Collection entries:
—————

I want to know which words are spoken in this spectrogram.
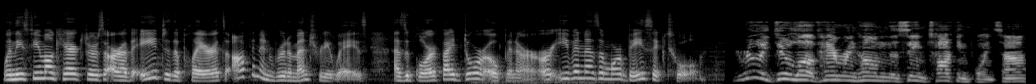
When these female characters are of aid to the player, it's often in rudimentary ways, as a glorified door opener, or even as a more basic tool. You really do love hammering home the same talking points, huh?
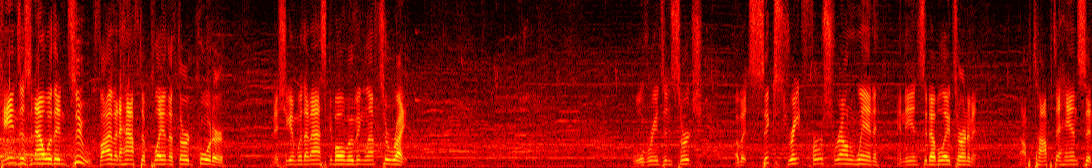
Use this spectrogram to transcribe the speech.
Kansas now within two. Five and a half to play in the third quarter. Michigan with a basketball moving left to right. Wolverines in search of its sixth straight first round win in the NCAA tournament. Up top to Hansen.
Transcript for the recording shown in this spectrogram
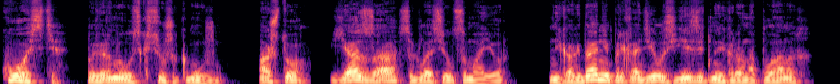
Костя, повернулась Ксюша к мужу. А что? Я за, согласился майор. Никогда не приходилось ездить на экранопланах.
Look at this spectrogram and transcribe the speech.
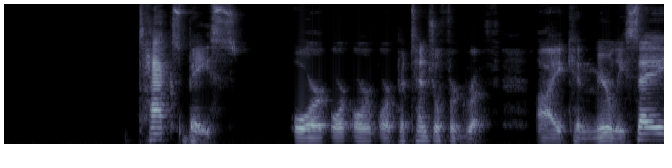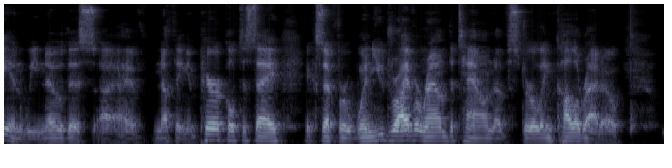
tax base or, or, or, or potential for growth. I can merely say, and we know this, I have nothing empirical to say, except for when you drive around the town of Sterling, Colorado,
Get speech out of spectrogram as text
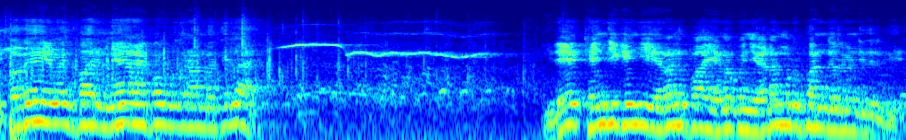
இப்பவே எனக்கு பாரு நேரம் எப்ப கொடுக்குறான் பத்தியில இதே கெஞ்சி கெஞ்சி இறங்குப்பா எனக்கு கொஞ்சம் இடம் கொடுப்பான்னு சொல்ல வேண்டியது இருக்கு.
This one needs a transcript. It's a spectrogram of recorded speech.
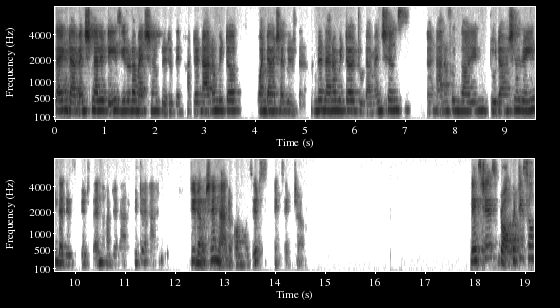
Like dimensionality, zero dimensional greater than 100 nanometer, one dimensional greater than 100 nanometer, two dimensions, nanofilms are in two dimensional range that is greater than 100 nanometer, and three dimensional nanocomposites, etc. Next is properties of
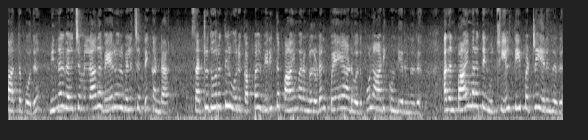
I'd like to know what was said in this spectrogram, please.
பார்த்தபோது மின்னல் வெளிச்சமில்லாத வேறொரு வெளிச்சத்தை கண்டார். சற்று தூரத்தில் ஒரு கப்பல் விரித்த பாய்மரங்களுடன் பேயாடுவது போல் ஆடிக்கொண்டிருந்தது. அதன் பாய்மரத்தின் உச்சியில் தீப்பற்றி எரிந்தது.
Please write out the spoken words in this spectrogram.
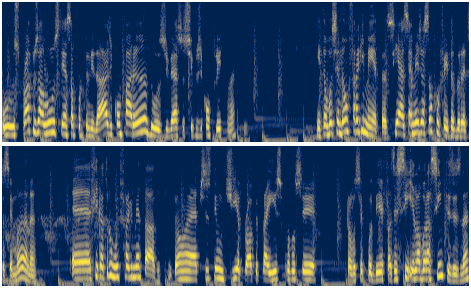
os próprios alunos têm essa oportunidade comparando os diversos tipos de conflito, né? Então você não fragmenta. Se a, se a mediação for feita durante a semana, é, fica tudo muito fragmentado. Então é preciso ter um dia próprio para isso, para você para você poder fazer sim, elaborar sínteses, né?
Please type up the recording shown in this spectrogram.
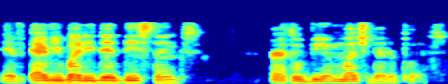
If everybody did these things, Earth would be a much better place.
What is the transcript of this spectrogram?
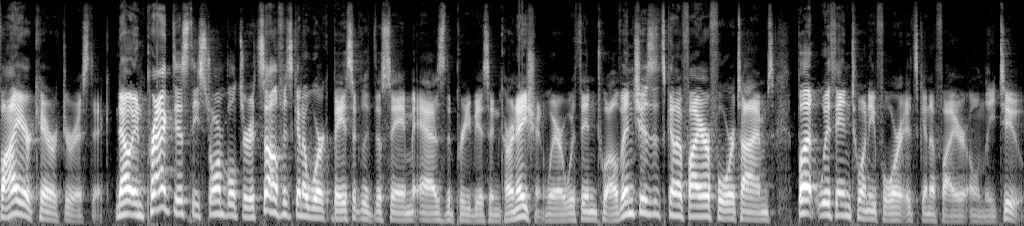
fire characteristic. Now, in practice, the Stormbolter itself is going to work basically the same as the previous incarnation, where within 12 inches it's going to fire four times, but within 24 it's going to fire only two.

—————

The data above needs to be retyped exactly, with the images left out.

I want to know which words are spoken in this spectrogram.
When these female characters are of aid to the player, it's often in rudimentary ways, as a glorified door opener, or even as a more basic tool. You really do love hammering home the same talking points, huh?
Use this spectrogram to transcribe the speech.
Kansas now within two. Five and a half to play in the third quarter. Michigan with a basketball moving left to right. Wolverines in search of its sixth straight first round win in the NCAA tournament. Up top to Hansen.
Transcript for the recording shown in this spectrogram
Костя, повернулась Ксюша к мужу. А что? Я за, согласился майор. Никогда не приходилось ездить на экранопланах.
Look at this spectrogram and transcribe the speech.
tax base or, or, or, or potential for growth. I can merely say, and we know this, I have nothing empirical to say, except for when you drive around the town of Sterling, Colorado,
Get speech out of spectrogram as text
இப்பவே எனக்கு பாரு நேரம் எப்ப கொடுக்குறான் பத்தியில இதே கெஞ்சி கெஞ்சி இறங்குப்பா எனக்கு கொஞ்சம் இடம் கொடுப்பான்னு சொல்ல வேண்டியது இருக்கு.
This one needs a transcript. It's a spectrogram of recorded speech.
Like dimensionality, zero dimensional greater than 100 nanometer, one dimensional greater than 100 nanometer, two dimensions, nanofilms are in two dimensional range that is greater than 100 nanometer, and three dimensional nanocomposites, etc. Next is properties of
I'd like to know what was said in this spectrogram, please.
பார்த்தபோது மின்னல் வெளிச்சமில்லாத வேறொரு வெளிச்சத்தை கண்டார். சற்று தூரத்தில் ஒரு கப்பல் விரித்த பாய்மரங்களுடன் பேயாடுவது போல் ஆடிக்கொண்டிருந்தது. அதன் பாய்மரத்தின் உச்சியில் தீப்பற்றி எரிந்தது.
Please write out the spoken words in this spectrogram.
os próprios alunos têm essa oportunidade comparando os diversos tipos de conflito, né? Então você não fragmenta. Se a, se a mediação for feita durante a semana, é, fica tudo muito fragmentado. Então é preciso ter um dia próprio para isso, para você para você poder fazer sim, elaborar sínteses, né?
Please type up the recording shown in this spectrogram.
If everybody did these things, Earth would be a much better place.
What is the transcript of this spectrogram?
fire characteristic. Now, in practice, the Stormbolter itself is going to work basically the same as the previous incarnation, where within 12 inches it's going to fire four times, but within 24 it's going to fire only two.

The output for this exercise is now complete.